opening a thousand doors at once, and they could not understand what she was
trying to say.

So Montania was alone, with no magic friends to tell her their secrets and no
memory of what her real name was. It was like being a boat on the sea, and
seeing dozens of other boats and trying to paddle towards them, but they each
moved away whenever she got closer.

Marguerite liked to dance, but people never thought she could and never watched
when she was dancing. Delilah liked to sing too, but her singing was the song of
the bullfrogs in the pond and no one listened. Leonora played many instruments,
but was shut up into her house to stay quiet rather than share this with anyone

One day a cat came to Pauline and asked for her sister. What a joy! But when
Pauline tried to respond, the cat ran away. It only heard a thousand rusty

Each night Sadora prayed for a gift to show itself to her. She had looked
everywhere for one and couldn't find it. She only found curses and fingers
touching her in her sleep.

Dolphine decided to make her own gift and ran away. She jumped on a train and
rode for a day. Then she jumped on a boat and rode for three days. Then she
jumped on a coach and rode for so long she didn't know how long it was, until she
arrived at a circus. The circus master put her in a shiny pink dress and taught
her how to dance on top of an elephant. Finally, someone would see her dance!
Dolphine danced and danced with all the heart inside of her. Then she realized
that people weren't coming to see her dance, they were coming to see the
elephants. Dolphine forgot how to dance on top of an elephant. She forgot how
to dance at all.

Mirelle left the circus by jumping off the circus train. She ran all through the
forest until she found a giant bird. She jumped on its back and flew over the
ocean. Finally the bird dropped her into a pond filled with bullfrogs. The
bullfrogs sang so beautifully that people came to see them. But the bullfrogs
didn't want Mirelle coming to sing with them. They only sang bullfrog songs and
did not think Mirelle could sing their songs. Mirelle opened her mouth to show
how she sang bullfrog songs, but all she could sing were the songs of the hissing
wind. Then, Mirelle could not sing any songs anymore--not bullfrogs, not hissing
wind, not ocean tumbling or sawing wood.

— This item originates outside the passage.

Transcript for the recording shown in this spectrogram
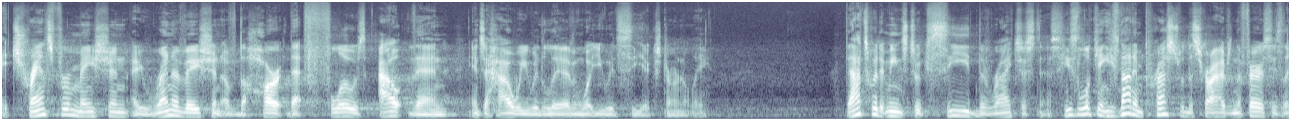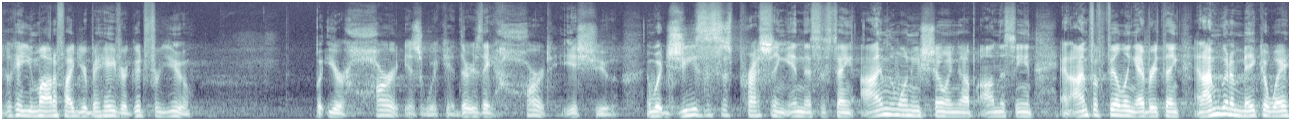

Lilian left the bullfrogs by grabbing the tail of a fish that swam away from the
pond. As she swam, the fingers kept touching her but she could not see them and
could not try to catch them because she was holding on to the fish. Three days
later the fish was caught on a hook and brought to the kitchen of the palace.
Lilian found in the kitchen, she could make music on the pots and pans and
entertain the cook. The cook laughed and Lilian was happy. The king did not
like the noise and made Lilian leave the kitchen. No more could Lilian make
music, not with pots or a piano or a guitar or a guilder.

Anna Lisa decided to go home. "I flew," she told the sister who wanted to fly,
"and found nothing but pain." "Really?" the sister answered. "I flew too and
found my joy." "I couldn't stay home," she told the sister who was afraid to
fly. "Really?" the sister responded. "I stayed home and found my peace." "I
went to a place where bullfrogs sing, where pots make music and I danced on
elephants, and I found nothing but sorrow." "Really?" the sister replied. "I
rode across the sea to the place of unicorns, and found my dreams."

Kinselle was tired. She slept, and while she slept she wondered if she would
ever wake up. She had tried to find the things that brought her joy. She tried
to find her gift. She never found anything but the loss of the things she loved.
And through it all, she still had the curse, the curse of a thousand hinges on a
thousand doors whenever she tried to speak.